New Zealand close behind Australia in establishing consumer data right legislation
New Zealand Commerce and Consumer Affairs Minister David Clark plans to create a consumer data right legislation for consumers to securely share data that is held about them with trusted third parties, according to the Ministry of Business, Innovation & Employment (MBIE) reports Interest.co.
Clark says the plan is for the consumer data right to work alongside the Digital Identity Trust Framework announced earlier this year, which aims to support NZ’s transition to a low emissions economy.
Australia has the Consumer Data Right, which enables access to a broader range of products and services from a wider range of providers. Data portability is a mechanism which requires companies who hold data to obtain customer consent before sharing data with third parties.
Consumer digital privacy regimes, especially those involving biometrics are finding traction as different concepts of protecting individual privacy proliferate in countries around the world. For example, the US, Europe and China are in the middle of conflicting opinions surrounding creating coherent privacy regimes.

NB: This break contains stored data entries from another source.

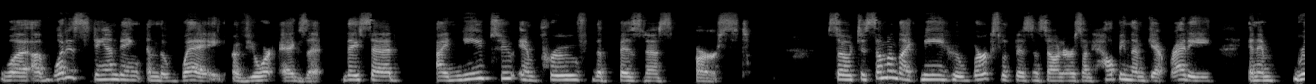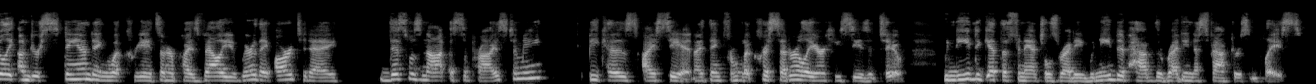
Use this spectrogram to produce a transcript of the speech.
of what is standing in the way of your exit, they said, I need to improve the business first. So, to someone like me who works with business owners on helping them get ready and really understanding what creates enterprise value, where they are today, this was not a surprise to me because I see it. And I think from what Chris said earlier, he sees it too. We need to get the financials ready. We need to have the readiness factors in place.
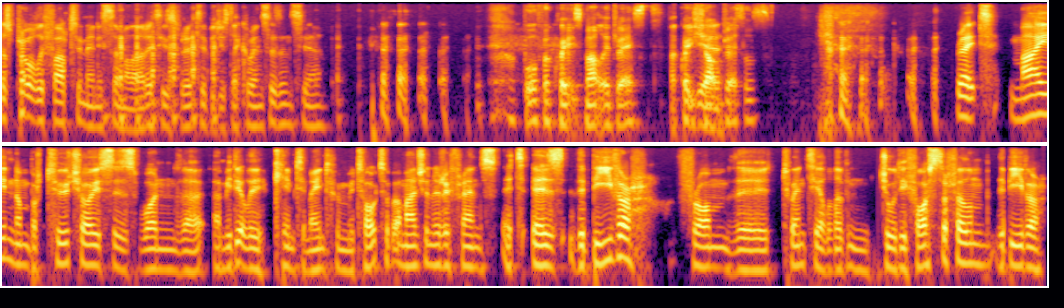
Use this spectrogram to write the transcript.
There's probably far too many similarities for it to be just a coincidence, yeah. Both are quite smartly dressed, are quite sharp yeah. dressers. right, my number two choice is one that immediately came to mind when we talked about imaginary friends. It is The Beaver from the 2011 Jodie Foster film The Beaver,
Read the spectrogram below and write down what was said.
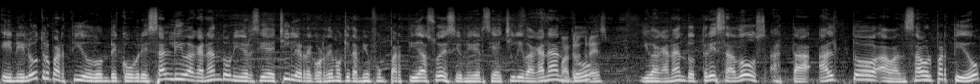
en el otro partido donde Cobresal le iba ganando a Universidad de Chile. Recordemos que también fue un partidazo ese. Universidad de Chile iba ganando. 4-3. Iba ganando 3 a 2 hasta alto avanzado el partido.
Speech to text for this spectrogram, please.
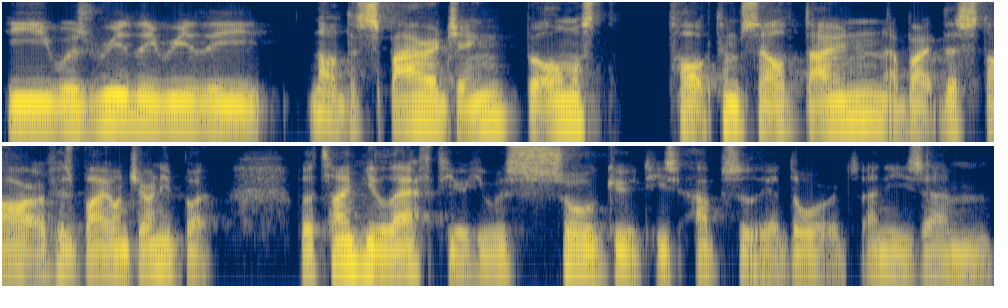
he was really, really not disparaging, but almost talked himself down about the start of his Bayonne journey. But by the time he left here, he was so good. He's absolutely adored, and he's um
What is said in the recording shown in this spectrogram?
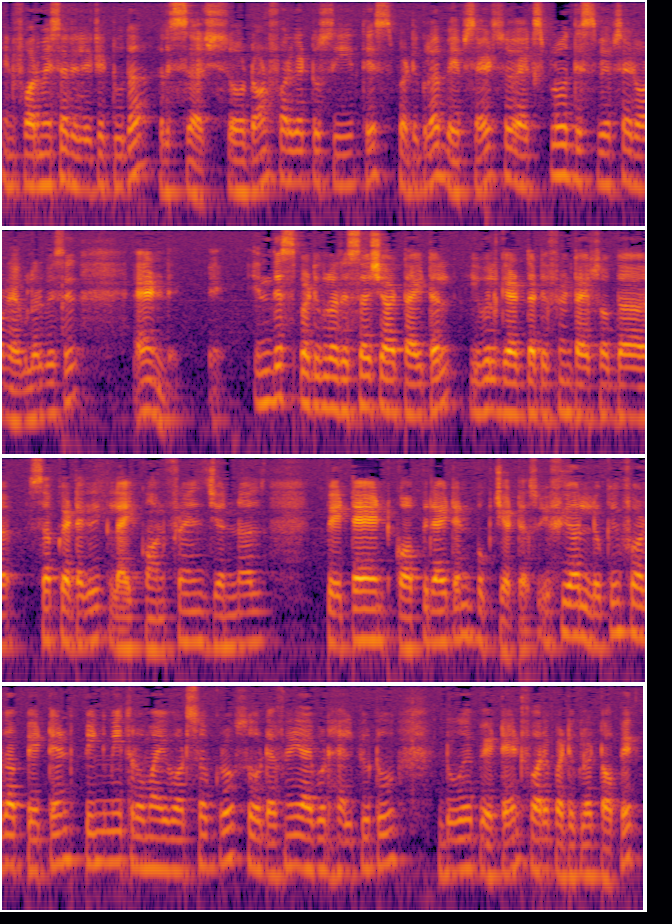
information related to the research. So don't forget to see this particular website. So explore this website on regular basis. And in this particular research art title you will get the different types of the subcategory like conference journal patent copyright and book chapter so if you are looking for the patent ping me through my whatsapp group. So definitely i would help you to do a patent for a particular topic.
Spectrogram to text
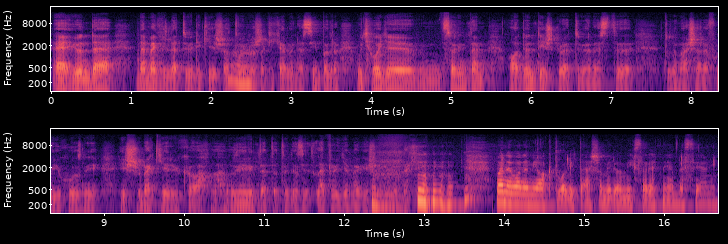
eljön, de, de megilletődik, és attól, mm. hogy most ki kell menni a színpadra. Úgyhogy szerintem a döntést követően ezt tudomására fogjuk hozni, és megkérjük az érintettet, hogy azért lepődje meg, és örüljön neki. Van-e valami aktualitás, amiről még szeretnél beszélni?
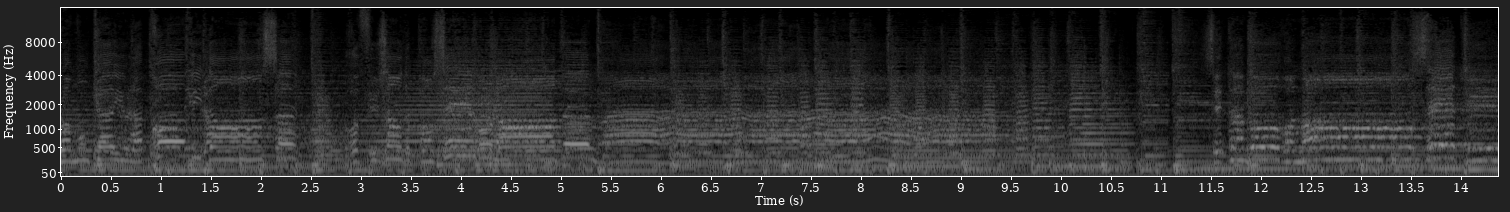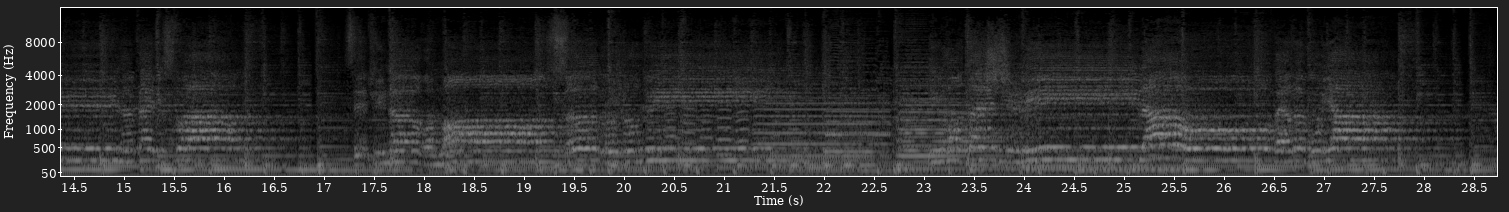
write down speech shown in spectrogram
Comme on cueille la providence, refusant de penser au lendemain. C'est un beau roman, c'est une belle histoire. C'est une romance d'aujourd'hui. Il rentrait chez lui là-haut vers le brouillard.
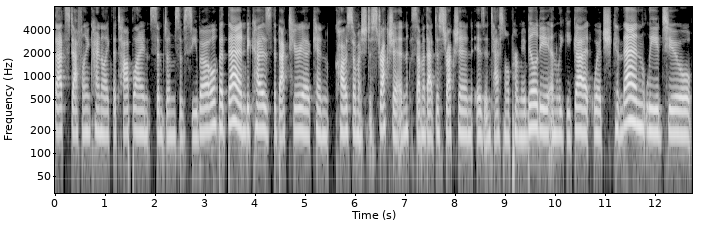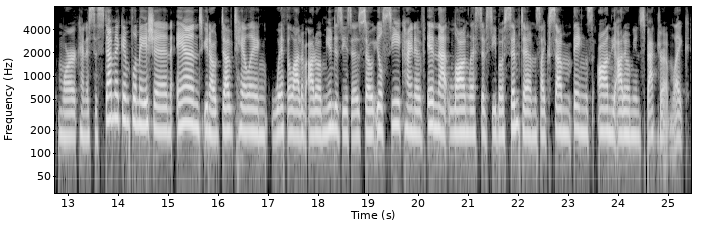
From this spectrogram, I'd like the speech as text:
that's definitely kind of like the top line symptoms of SIBO. But then because the bacteria can cause so much destruction, some of that destruction is intestinal permeability and leaky gut, which can then lead to more kind of systemic inflammation and, you know, dovetailing with a lot of autoimmune diseases. So you'll see kind of in that long list of SIBO symptoms, like some things on the autoimmune spectrum, like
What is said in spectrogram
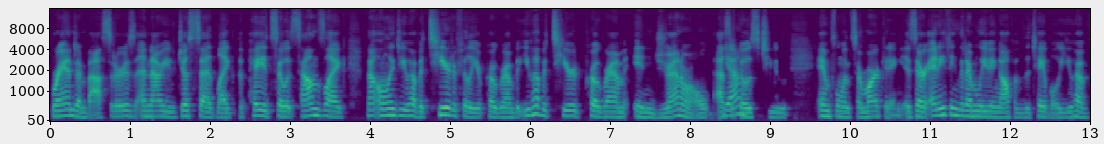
brand ambassadors and now you've just said like the paid. So it sounds like not only do you have a tiered affiliate program but you have a tiered program in general as yeah. it goes to influencer marketing. Is there anything that i'm leaving off of the table? You have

Consumer data portability could be used to speed up open banking, which gives customers greater access to and control over their own banking data.
“Any data shared through the consumer data right will only take place with a person’s informed consent, and would be strictly used for the reasons agreed upon. For example, if a person was seeking financial advice, they could ask their bank to share data, such as transaction information, with their chosen adviser,” Clark says.
Last year, NZ published a detailed argument for regulation of face biometrics used by government, proposing 15 recommendations for best practices.
New Zealand’s government is in the process of building a regulatory regime which would see a consumer data right established in legislation in the country.
“Officials are carrying out work to identify which sectors should be considered for designation first. The Government aims to make a second round of detailed policy decisions on the consumer data right framework later in 2021, and will look to introduce legislation in 2022.”